Also, how digital assistants bring technology closer to our level and new concerns about hardware hacks.

Editor’s note: Elsewhere is a column that highlights ideas from other media platforms we believe are worth your attention.

In the 20th century, it became cheaper for companies in developed countries to employ workers full time than it was for them to find the right people “on demand” for each task that needed doing. But the so-called gig economy has changed that. Today, there are people out there ready and willing to do almost any task: drive you to appointments, bring you a take-out meal, assemble your new Ikea sofa, even clear spiders out of your house. So both individual customers and hiring organizations have just-in-time options aplenty.

As a recent article in The Economist notes, the gig economy is growing, even though many of the jobs may not pay very well. Many workers value the flexibility and income that gig work provides; customers like being able to find people to do things they want done. Still, the extent to which gig workers, typically self-employed individuals, should be afforded the legal rights of employees has yet to be fully resolved in many jurisdictions. Tribunals and courts in England and California have recently ruled in favor of giving gig workers some protections (such as a minimum wage), but decisions in Italy and Australia have gone the other way. “The battle over the gig economy has a long way to run,” The Economist notes, and the outcome of that battle could have implications for both innovation and jobs.

The Distinct Charm of Voice

The number of “smart” speakers connected to the internet and capable of looking up information and performing various tasks is on track to reach an estimated 100 million by the end of 2018. Some analysts expect the number of digital assistants to grow more than 75-fold in the coming years as tech giants like Amazon and Google look for ways to extend voice activation into new areas.

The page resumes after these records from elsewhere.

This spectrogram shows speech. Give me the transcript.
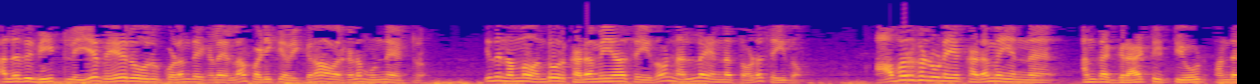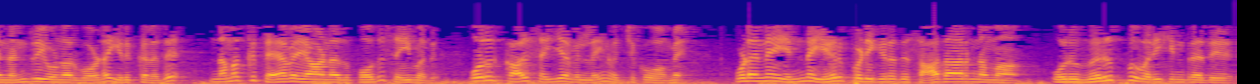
அல்லது வீட்டிலேயே வேறொரு குழந்தைகளை எல்லாம் படிக்க வைக்கிறோம் அவர்களை முன்னேற்றம். இது நம்ம வந்து ஒரு கடமையா செய்தோம் நல்ல எண்ணத்தோட செய்தோம். அவர்களுடைய கடமை என்ன? அந்த கிராட்டிடியூட் அந்த நன்றி உணர்வோட இருக்கிறது. நமக்கு தேவையானது போது செய்வது. ஒரு கால் செய்யவில்லைன்னு வச்சுக்கோமே. உடனே என்ன ஏற்படுகிறது? சாதாரணமா ஒரு வெறுப்பு வருகின்றது.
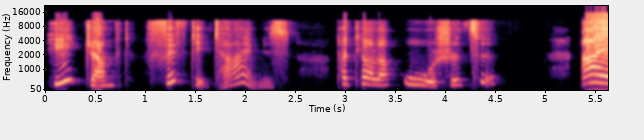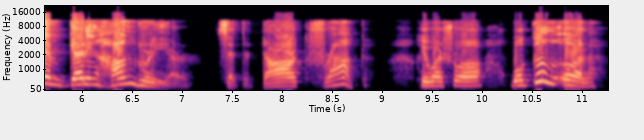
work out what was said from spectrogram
He jumped fifty times. 他跳了五十次。I am getting hungrier," said the dark frog. 黑蛙说：“我更饿了。”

As writer Judith Shulevitz points out in The Atlantic, pursuing voice is a way for the big companies to “colonize space” — to pull appliance and device makers, app developers, and consumers into their ecosystems of products and services. But it’s more than that, too. Amazon’s Alexa, for example, doesn’t simply help people do things they already do (albeit in a different way, “replacing fingers and eyes with mouths and ears”). It also brings technology “closer to our own level” through the highly personal act of conversation, Shulevitz suggests.

The article looks at some of the new research academics and corporate R&D labs are conducting on human speech and the nonverbal aspects of communication. It also explores the question of whether computers will eventually be able to develop something resembling empathy. Today’s smart devices aren’t really hearing us yet. They are “as likely to botch your request as they are to fulfill it,” Shulevitz writes. But over time they will get better.

Frightening if True

We have become all too accustomed to software-based hacks and large-scale data thefts — despite increasing efforts by companies to protect themselves. Fortunately, hardware hacks are exceedingly rare. While the potential for damage is staggering, they are much harder to carry out.

So when Bloomberg Businessweek reported in October that Chinese military operatives had somehow planted tiny spy-chips on China-built servers purchased by Apple, Amazon, and more than two dozen other organizations, the shock waves could be felt from Silicon Valley to the Pentagon and the CIA. The article claims that rogue, rice-sized microchips were attached to server motherboards supplied by Supermicro, based in San Jose, California. Once those tiny chips were in place, attackers could gain access to any network that used the compromised servers.

Reporters Jordan Robertson and Michael Riley say the story was based on information provided by 17 unnamed sources, including high-level people at Apple and U.S. security agencies. But basic details have been strongly disputed by Apple, Amazon, the U.S. Department of Homeland Security, and the U.S. director of national intelligence, and other news organizations have not been able to confirm the information. Both Apple and Amazon Web Services have asked Bloomberg for a retraction. In the face of these challenges, Washington Post media critic Erik Wemple reports that Bloomberg has committed additional resources to investigating the story.